INPUT DATA below:
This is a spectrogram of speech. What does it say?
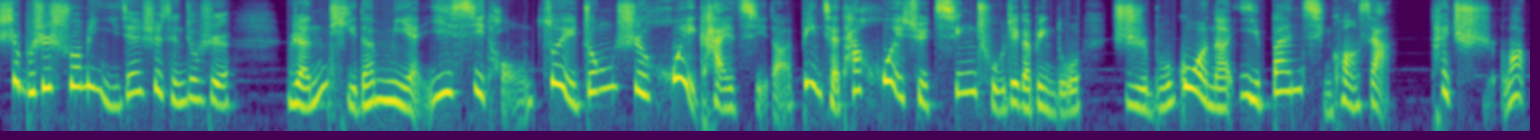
是不是说明一件事情，就是人体的免疫系统最终是会开启的，并且它会去清除这个病毒，只不过呢，一般情况下太迟了。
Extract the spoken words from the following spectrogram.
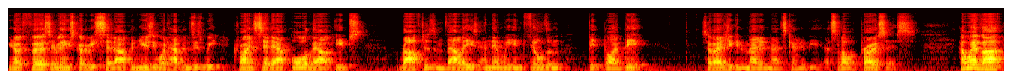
you know, first everything's got to be set up and usually what happens is we try and set out all of our hips, rafters and valleys and then we infill them bit by bit. So as you can imagine, that's going to be a slower process. However,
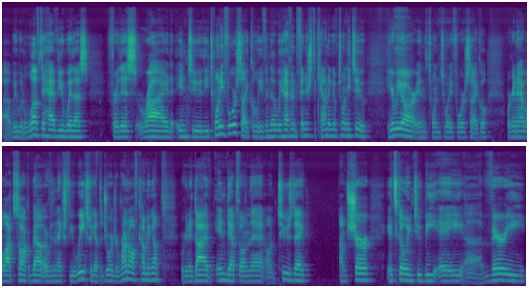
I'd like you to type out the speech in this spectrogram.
Uh, we would love to have you with us for this ride into the 24 cycle, even though we haven't finished the counting of 22. Here we are in the 2024 cycle. We're going to have a lot to talk about over the next few weeks. We got the Georgia runoff coming up. We're going to dive in depth on that on Tuesday. I'm sure it's going to be a uh, very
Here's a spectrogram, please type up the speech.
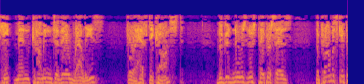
keep men coming to their rallies for a hefty cost? The Good News newspaper says the Promise Keeper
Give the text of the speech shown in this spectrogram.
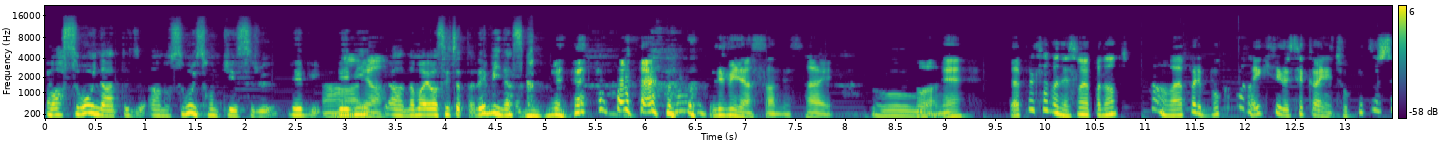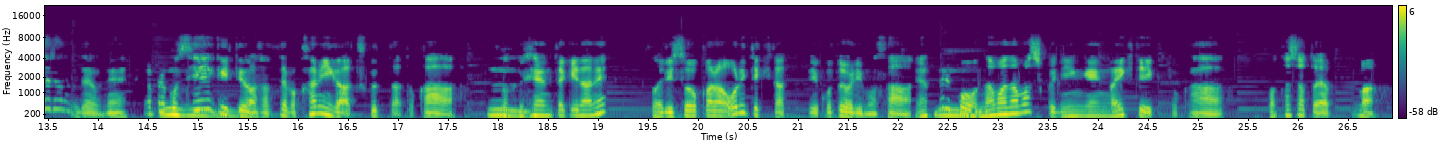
の、わ、すごいなって、あの、すごい尊敬する。レビ、レビ、あ、名前忘れちゃった。レビナスか。レヴィナスさんです。はい。うん。そうだね。やっぱり多分ね、そのやっぱ納得感はやっぱり僕らが生きてる世界に直結してるんだよね。やっぱりこう正義っていうのはさ、例えば神が作ったとか、うん普遍的なね、その理想から降りてきたっていうことよりもさ、やっぱりこううん生々しく人間が生きていくとか、他者とや、まあ、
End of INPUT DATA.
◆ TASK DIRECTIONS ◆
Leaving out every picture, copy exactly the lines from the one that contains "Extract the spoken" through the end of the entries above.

◆ WRITTEN ANSWER ◆
Extract the spoken words from the following spectrogram.
you know, first everything's got to be set up and usually what happens is we try and set out all of our hips, rafters and valleys and then we infill them bit by bit. So as you can imagine, that's going to be a slower process. However,
I'd like you to type out the speech in this spectrogram.
Uh, we would love to have you with us for this ride into the 24 cycle, even though we haven't finished the counting of 22. Here we are in the 2024 cycle. We're going to have a lot to talk about over the next few weeks. We got the Georgia runoff coming up. We're going to dive in depth on that on Tuesday. I'm sure it's going to be a uh, very
Here's a spectrogram, please type up the speech.
keep men coming to their rallies for a hefty cost? The Good News newspaper says the Promise Keeper
Give the text of the speech shown in this spectrogram.
の、わ、すごいなって、あの、すごい尊敬する。レビ、レビ、あ、名前忘れちゃった。レビナスか。レヴィナスさんです。はい。うん。そうだね。やっぱり多分ね、そのやっぱ納得感はやっぱり僕らが生きてる世界に直結してるんだよね。やっぱりこう正義っていうのはさ、例えば神が作ったとか、うん普遍的なね、その理想から降りてきたっていうことよりもさ、やっぱりこううん生々しく人間が生きていくとか、他者とや、まあ、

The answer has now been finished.